Peripheral nervous system
—The portion of the nervous system outside of the central nervous system.
Autonomic nervous system
—The part of the nervous system that controls involuntary bodily functions.
"Neuropathy." Gale Encyclopedia of Cancer. . Encyclopedia.com. (September 24, 2018). http://www.encyclopedia.com/medicine/encyclopedias-almanacs-transcripts-and-maps/neuropathy
"Neuropathy." Gale Encyclopedia of Cancer. . Retrieved September 24, 2018 from Encyclopedia.com: http://www.encyclopedia.com/medicine/encyclopedias-almanacs-transcripts-and-maps/neuropathy
Modern Language Association
The Chicago Manual of Style
American Psychological Association
—neuropathic (newr-oh-path-ik) adj.
"neuropathy." A Dictionary of Nursing. . Encyclopedia.com. (September 24, 2018). http://www.encyclopedia.com/caregiving/dictionaries-thesauruses-pictures-and-press-releases/neuropathy

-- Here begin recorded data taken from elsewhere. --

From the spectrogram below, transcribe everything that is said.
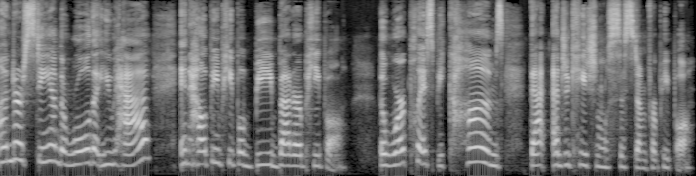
understand the role that you have in helping people be better people. The workplace becomes that educational system for people.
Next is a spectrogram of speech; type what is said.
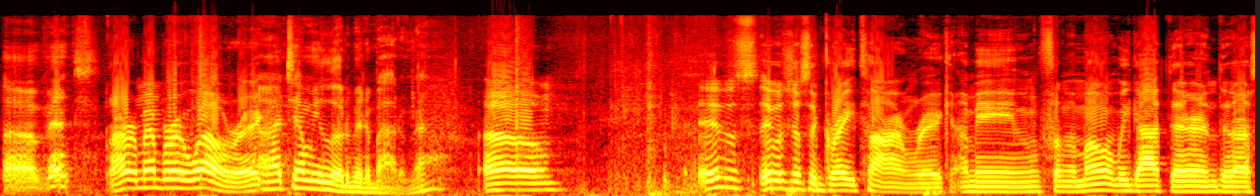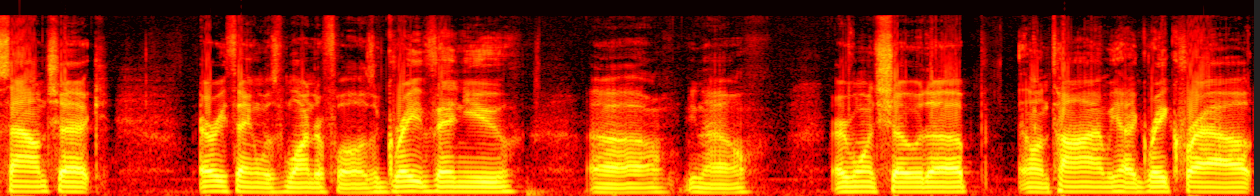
uh, Vince? I remember it well, Rick. Uh, tell me a little bit about it, man. Um, it was it was just a great time, Rick. I mean, from the moment we got there and did our sound check, everything was wonderful. It was a great venue. Uh, you know, everyone showed up on time. We had a great crowd,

"neuropathy." A Dictionary of Nursing. . Retrieved September 24, 2018 from Encyclopedia.com: http://www.encyclopedia.com/caregiving/dictionaries-thesauruses-pictures-and-press-releases/neuropathy